  • "LOVETT, JOSEPH, the veteran iron manufacturer, was born in Beverly, Mass., June 24, 1813. He came to Boston in 1827, and learned his trade with Daniel Safford, who had an iron foundry here which he had established in 1813, the same year that Mr. Lovett was born. Mr. Safford took a partner shortly after Mr. Lovett's arrival, and the firm became Safford & Lowe. Albert W. Smith was subsequently admitted, and the name was changed to D. Safford & Co. In 1840 Mr. Lovett became a member of the firm. In 1845 Mr. Safford died, and Mr. Lovett and Mr. Smith succeeded to the business, under the firm name of Smith & Lovett. In 1855 Mr. Smith retired, and his nephew, Ammi Smith, was admitted to partnership. Mr. Ammi Smith died in 1876, and Mr. Lovett has continued under the old firm name of Smith & Lovett to date. Two of his sons, George E. and Joseph W. Lovett, and his grandson, James R. Lovett, son of Joseph W., are now with him—three generations in one house. Mr. Lovett was never in any other business, devoting himself exclusively to the manufacture of all kinds of ironwork for buildings. He has furnished the iron for such buildings as the Quincy Market, the North Market and South Market street blocks, the Old State House, the original iron-work on the Common (fences, etc.), the Charlestown State Prison, the Taunton Prison, the tower and other work in Forest Hills Cemetery, the Women's Prison in Framingham, the Winthrop Square Building before the fire of 1872, and many after that fire within the burnt district. The manufacture of architectural iron-work has always been his great specialty, and as a matter of interest it is recalled that when he was working for Mr. Safford, he made the first iron bed-stead ever made in this country. His eldest son, Joseph W., was born in Boston in 1837, and his youngest son, George E., was born here in 1846. He latter is well known to many as the captain of "The Tigers" for a number of years. Mr. Lovett's works were formerly on Devonshire street, between Milk and Water streets, but when the Post-office building was begun they were removed to No. 127 Albany street, where they have been for about twenty years. It is the oldest iron-concern in Boston. Mr. Lovett has been with the works since 1827, and has never been absent over one month at a time during the whole period of nearly sixty-five years, either from sickness or vacation; he has always personally been present to attend to business. Daily at his post, in active management of his large interests, Mr. Lovett is a striking example of what nature accords to a man in return for a strict observance of her laws and the living of a correct and industrious life. Mr. Lovett is an active member of the Master Builders' and the Massachusetts Charitable Mechanic Associations." —Boston of To-day, 1892
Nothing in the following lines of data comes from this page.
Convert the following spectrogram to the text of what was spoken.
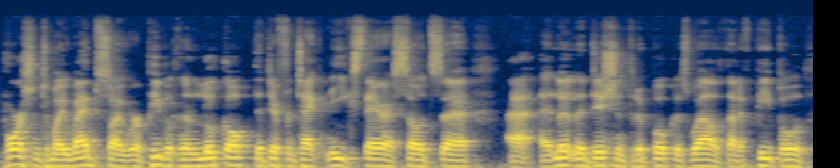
portion to my website where people can look up the different techniques there. So it's a, a little addition to the book as well. That if people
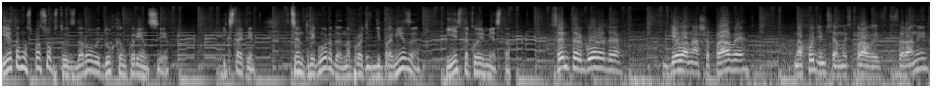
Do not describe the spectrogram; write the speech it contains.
И этому способствует здоровый дух конкуренции. И, кстати, в центре города, напротив Гипромеза, есть такое место. Центр города, дело наше правое. Находимся мы с правой стороны,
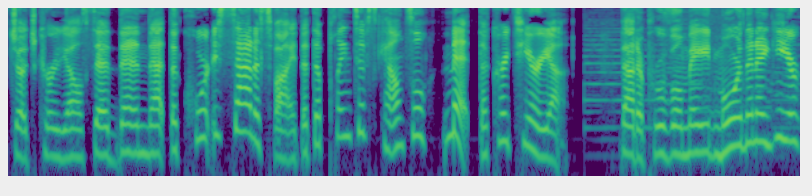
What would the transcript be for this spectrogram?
Judge Curiel said then that the court is satisfied that the plaintiff's counsel met the criteria. That approval made more than a year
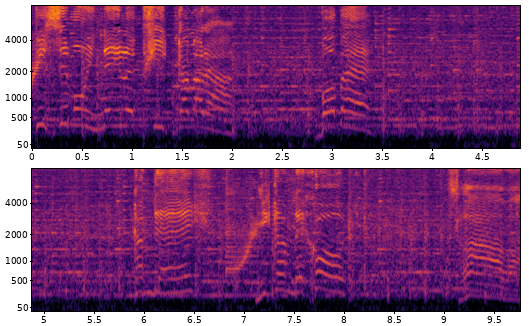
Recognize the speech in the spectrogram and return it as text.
ty jsi můj nejlepší kamarád. Bobe, kam jdeš? Nikam nechoď. Sláva,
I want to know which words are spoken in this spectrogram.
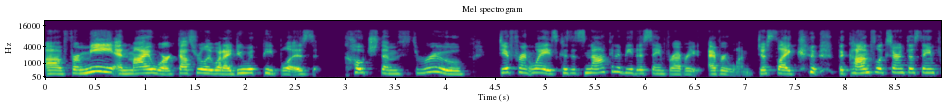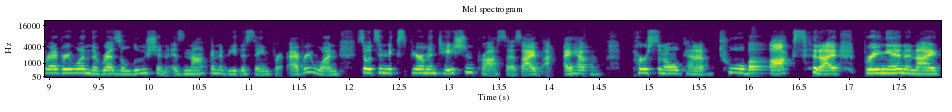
Uh, for me and my work, that's really what I do with people is coach them through different ways because it's not going to be the same for every everyone. Just like the conflicts aren't the same for everyone the resolution is not going to be the same for everyone. So it's an experimentation process. I i have personal kind of toolbox that i bring in and i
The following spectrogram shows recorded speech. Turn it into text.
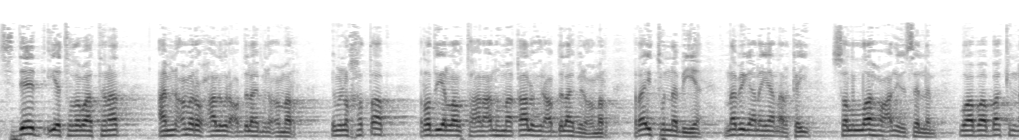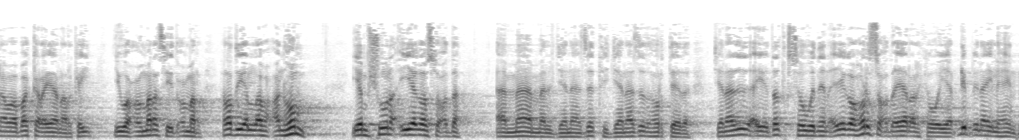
sideed iyo toddobaatanaad can ibni cumar waxaa lagu yhi cbdullahi bni cumar radi allahu tacala canhuma qala wuxu cbdullahi bn cumar ra'aytu nabiya nabigan ayaan arkay sala allahu caleyh wasalam wa abaa bakrin abaa ayaan arkay iyo wa cumara sayd cumar radia allahu canhum yamshuuna iyagoo socda amaama aljanaasati janaasada horteeda janaasada ay dadka soo wadeen ayagoo hor socda ayaan arka weyaan dhib inay lahayn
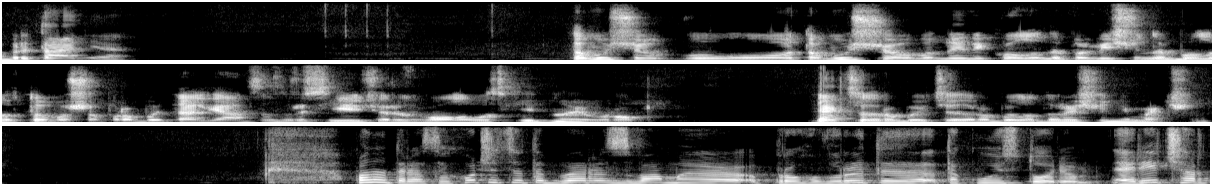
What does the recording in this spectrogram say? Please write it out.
Британія. Тому що тому що вони ніколи не поміщені були в тому, щоб робити альянси з Росією через голову Східної Європи. Як це робить, робила, до речі, Німеччина. Пане Тарасе, хочеться тепер з вами проговорити таку історію. Річард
  • "Established 1813. / SMITH & LOVETT / Manufacturers and Dealers in all kinds of / IRON WORK FOR BUILDINGS, / Store Fronts, Hyatt Lights, Stable Work, ELEVATORS, HOISTING MACHINES / Slaters' and Masons' Tools, Builders' Hardware, Store Trucks of all kinds. / JOBBING A SPECIALTY. ESTIMATES GIVEN. / 125, 127 and 129 Albany St., Boston." —The Boston almanac and business directory, 1885
  • "ESTABLISHED 1813 / SMITH & LOVETT, / Blacksmiths and Machinists, / IRON-WORK FOR BUILDINGS. FIRE-ESCAPES, ELEVATORS, HOISTING-MACHINES. / BUILDERS' HARDWARE, STORE TRUCKS, ETC. / 125, 127, AND 129 ALBANY STREET - BOSTON." —Catalogue of the architectural exhibition held in the new public library building, Oct. 28 to Nov. 4, Boston Society of Architects, 1891